• **PROBLEM DETAILS**
Would you please restate all of the entries exactly, apart from the pictures?

• **EXERCISE MATERIAL**
+---+

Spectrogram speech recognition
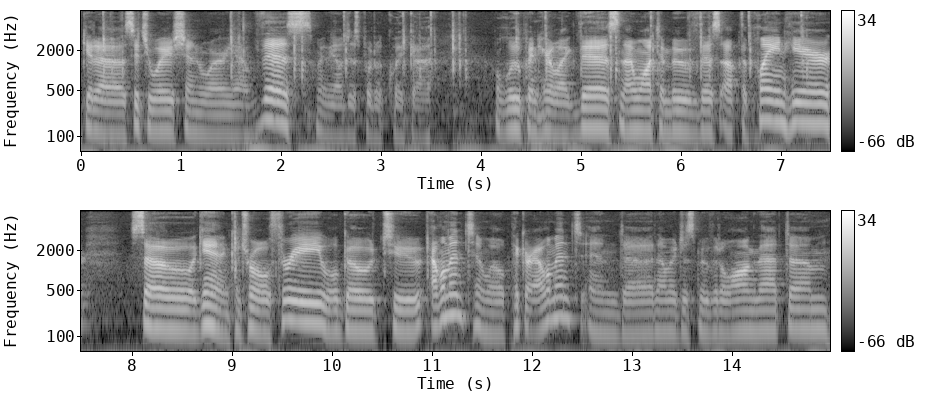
get a situation where you have this. Maybe I'll just put a quick uh, loop in here like this, and I want to move this up the plane here. So again, control three, we'll go to element and we'll pick our element and uh, now we just move it along that um,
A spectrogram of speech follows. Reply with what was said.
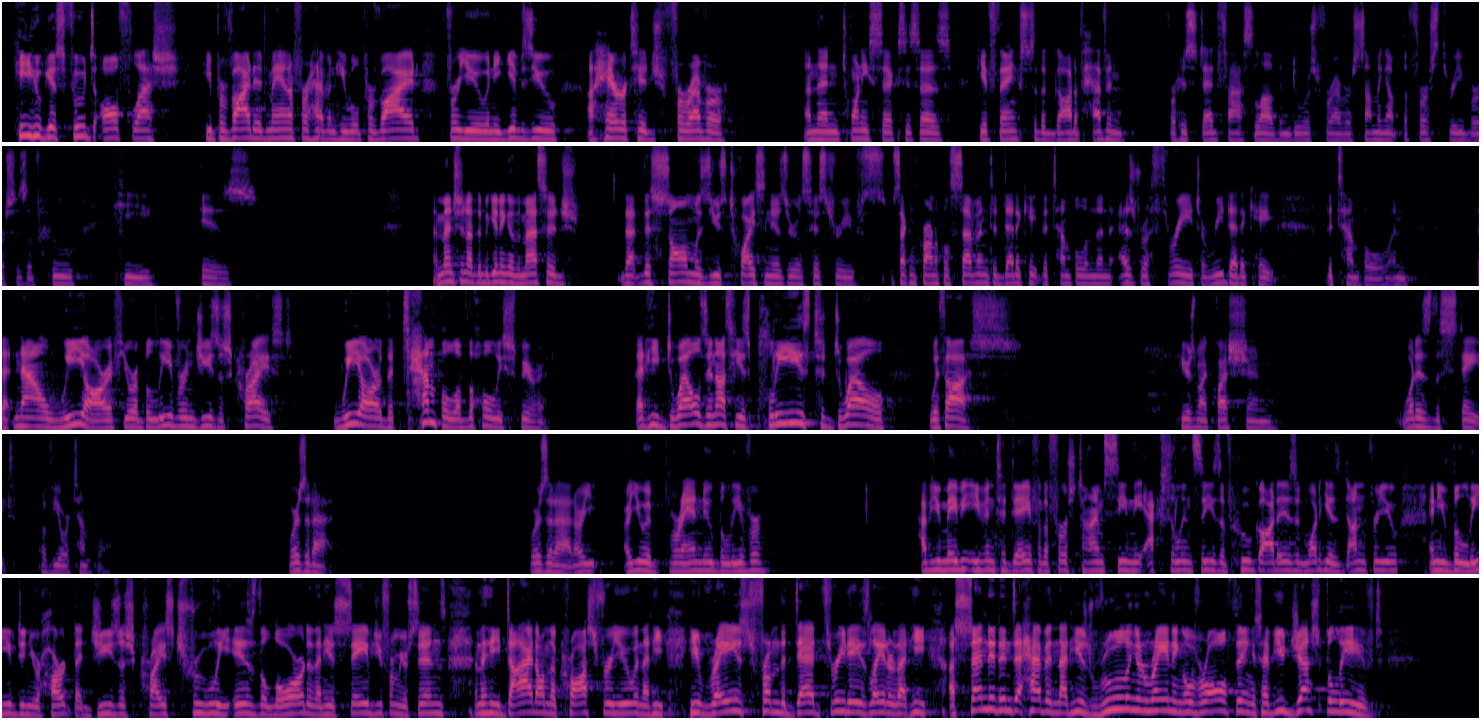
He who gives food to all flesh, he provided manna for heaven. He will provide for you, and he gives you a heritage forever. And then 26, it says, Give thanks to the God of heaven, for his steadfast love endures forever, summing up the first three verses of who he is. I mentioned at the beginning of the message that this psalm was used twice in Israel's history. Second Chronicles 7 to dedicate the temple, and then Ezra 3 to rededicate the temple. And that now we are, if you're a believer in Jesus Christ, we are the temple of the Holy Spirit. That He dwells in us, He is pleased to dwell with us. Here's my question What is the state of your temple? Where's it at? Where's it at? Are you, are you a brand new believer? Have you maybe even today, for the first time, seen the excellencies of who God is and what He has done for you? And you've believed in your heart that Jesus Christ truly is the Lord and that He has saved you from your sins and that He died on the cross for you and that He, he raised from the dead three days later, that He ascended into heaven, that He is ruling and reigning over all things? Have you just believed?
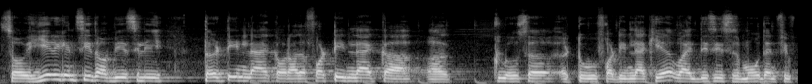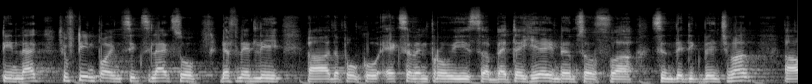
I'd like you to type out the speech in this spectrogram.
So here you can see the obviously 13 lakh or rather 14 lakh uh, uh, closer uh, to 14 lakh here while this is more than 15 lakh 15.6 lakh. So definitely uh, the poco x7 pro is uh, better here in terms of uh, synthetic benchmark. Uh,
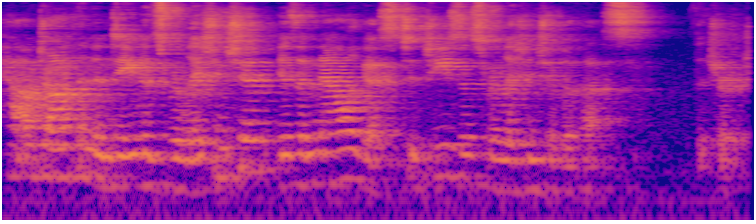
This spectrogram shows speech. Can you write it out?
how Jonathan and David's relationship is analogous to Jesus' relationship with us, the church.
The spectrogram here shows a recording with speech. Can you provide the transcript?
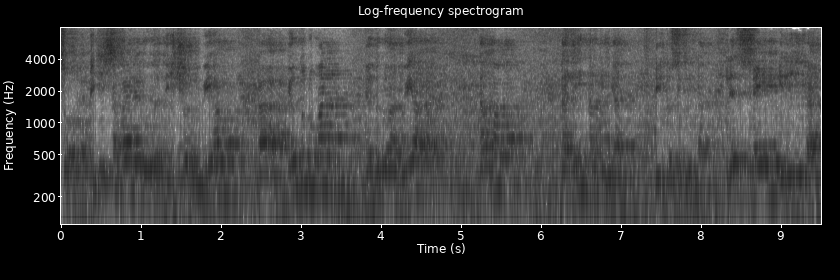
So, this is a very good addition. We have, uh, yung tulungan, yung tulungan, we have, dapat dalhin natin yan dito sa Iligan. Let's make Iligan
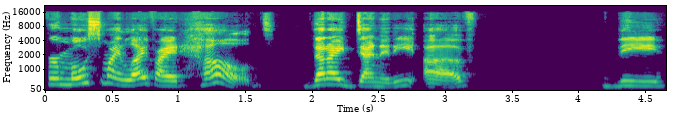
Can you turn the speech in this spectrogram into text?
for most of my life, I had held that identity of the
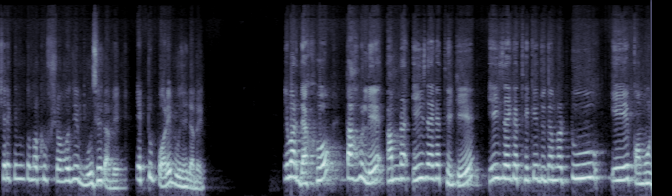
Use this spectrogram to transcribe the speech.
সেটা কিন্তু তোমরা খুব সহজে বুঝে যাবে। একটু পরে বুঝে যাবে। এবার দেখো, তাহলে আমরা এই জায়গা থেকে, এই জায়গা থেকে যদি আমরা টু এ কমন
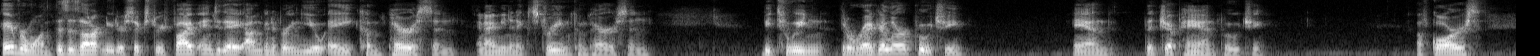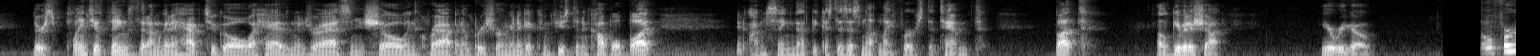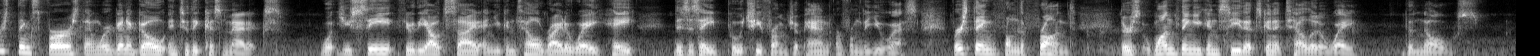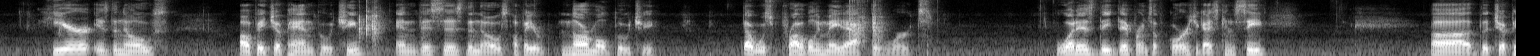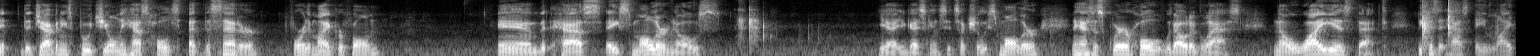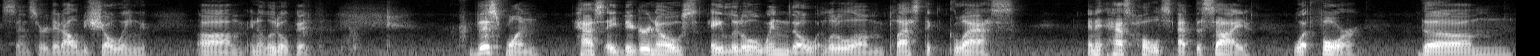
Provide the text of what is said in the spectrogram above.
Hey everyone, this is Zadak Leader 635 and today I'm going to bring you a comparison, and I mean an extreme comparison, between the regular Poo-Chi and the Japan Poo-Chi. Of course, there's plenty of things that I'm going to have to go ahead and address and show and crap, and I'm pretty sure I'm going to get confused in a couple, but, and I'm saying that because this is not my first attempt, but I'll give it a shot. Here we go. So first things first, and we're gonna go into the cosmetics. What you see through the outside, and you can tell right away, hey, this is a Poo-Chi from Japan or from the US. First thing from the front, there's one thing you can see that's gonna tell it away. The nose. Here is the nose of a Japan Poo-Chi, and this is the nose of a normal Poo-Chi that was probably made afterwards. What is the difference, of course, you guys can see uh, the, Jap the Japanese Poo-Chi only has holes at the center for the microphone and it has a smaller nose. Yeah, you guys can see it's actually smaller. And it has a square hole without a glass. Now, why is that? Because it has a light sensor that I'll be showing um, in a little bit. This one has a bigger nose, a little window, a little um, plastic glass, and it has holes at the side. What for? The um,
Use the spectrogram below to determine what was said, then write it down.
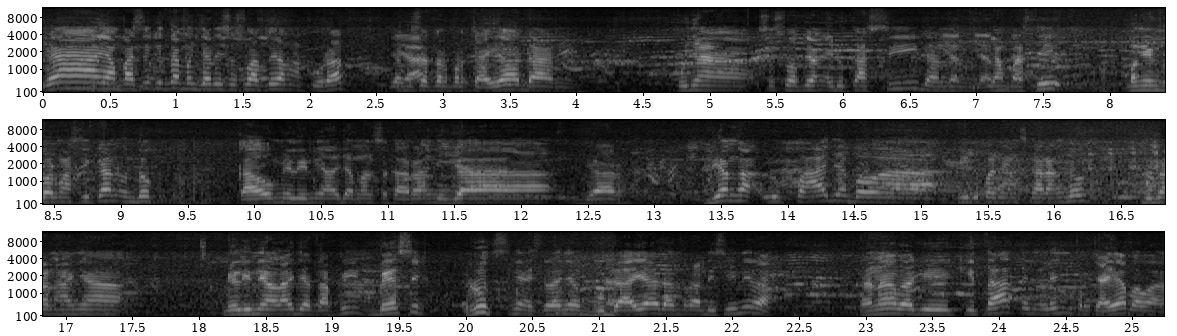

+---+

• **WRITTEN RESPONSE**
Spectrogram speech recognition
get a situation where you have this. Maybe I'll just put a quick uh, loop in here like this, and I want to move this up the plane here. So again, control three, we'll go to element and we'll pick our element and uh, now we just move it along that um,
A spectrogram of speech follows. Reply with what was said.
He who gives food to all flesh, he provided manna for heaven. He will provide for you, and he gives you a heritage forever. And then 26, it says, Give thanks to the God of heaven, for his steadfast love endures forever, summing up the first three verses of who he is. I mentioned at the beginning of the message that this psalm was used twice in Israel's history. Second Chronicles 7 to dedicate the temple, and then Ezra 3 to rededicate the temple. And that now we are, if you're a believer in Jesus Christ, we are the temple of the Holy Spirit. That He dwells in us, He is pleased to dwell with us. Here's my question What is the state of your temple? Where's it at? Where's it at? Are you, are you a brand new believer? Have you maybe even today, for the first time, seen the excellencies of who God is and what He has done for you? And you've believed in your heart that Jesus Christ truly is the Lord and that He has saved you from your sins and that He died on the cross for you and that He, he raised from the dead three days later, that He ascended into heaven, that He is ruling and reigning over all things? Have you just believed?
I'd like you to type out the speech in this spectrogram.
So here you can see the obviously 13 lakh or rather 14 lakh uh, uh, closer uh, to 14 lakh here while this is more than 15 lakh 15.6 lakh. So definitely uh, the poco x7 pro is uh, better here in terms of uh, synthetic benchmark. Uh,
This spectrogram shows speech. Can you write it out?
how Jonathan and David's relationship is analogous to Jesus' relationship with us, the church.
The spectrogram here shows a recording with speech. Can you provide the transcript?
So, this is a very good addition. We have, uh, yung tulungan, yung tulungan, we have, dapat dalhin natin yan dito sa Iligan. Let's make Iligan
Can you turn the speech in this spectrogram into text?
for most of my life, I had held that identity of the
Use this spectrogram to transcribe the speech.
সেটা কিন্তু তোমরা খুব সহজে বুঝে যাবে। একটু পরে বুঝে যাবে। এবার দেখো, তাহলে আমরা এই জায়গা থেকে, এই জায়গা থেকে যদি আমরা টু এ কমন
Provide the text of what is said in the spectrogram above.
Hey everyone, this is Zadak Leader 635 and today I'm going to bring you a comparison, and I mean an extreme comparison, between the regular Poo-Chi and the Japan Poo-Chi. Of course, there's plenty of things that I'm going to have to go ahead and address and show and crap, and I'm pretty sure I'm going to get confused in a couple, but, and I'm saying that because this is not my first attempt, but I'll give it a shot. Here we go. So first things first, and we're gonna go into the cosmetics. What you see through the outside, and you can tell right away, hey, this is a Poo-Chi from Japan or from the US. First thing from the front, there's one thing you can see that's gonna tell it away. The nose. Here is the nose of a Japan Poo-Chi, and this is the nose of a normal Poo-Chi that was probably made afterwards. What is the difference, of course, you guys can see uh, the, Jap the Japanese Poo-Chi only has holes at the center for the microphone and it has a smaller nose. Yeah, you guys can see it's actually smaller. And it has a square hole without a glass. Now, why is that? Because it has a light sensor that I'll be showing um, in a little bit. This one has a bigger nose, a little window, a little um, plastic glass, and it has holes at the side. What for? The um,
Use the spectrogram below to determine what was said, then write it down.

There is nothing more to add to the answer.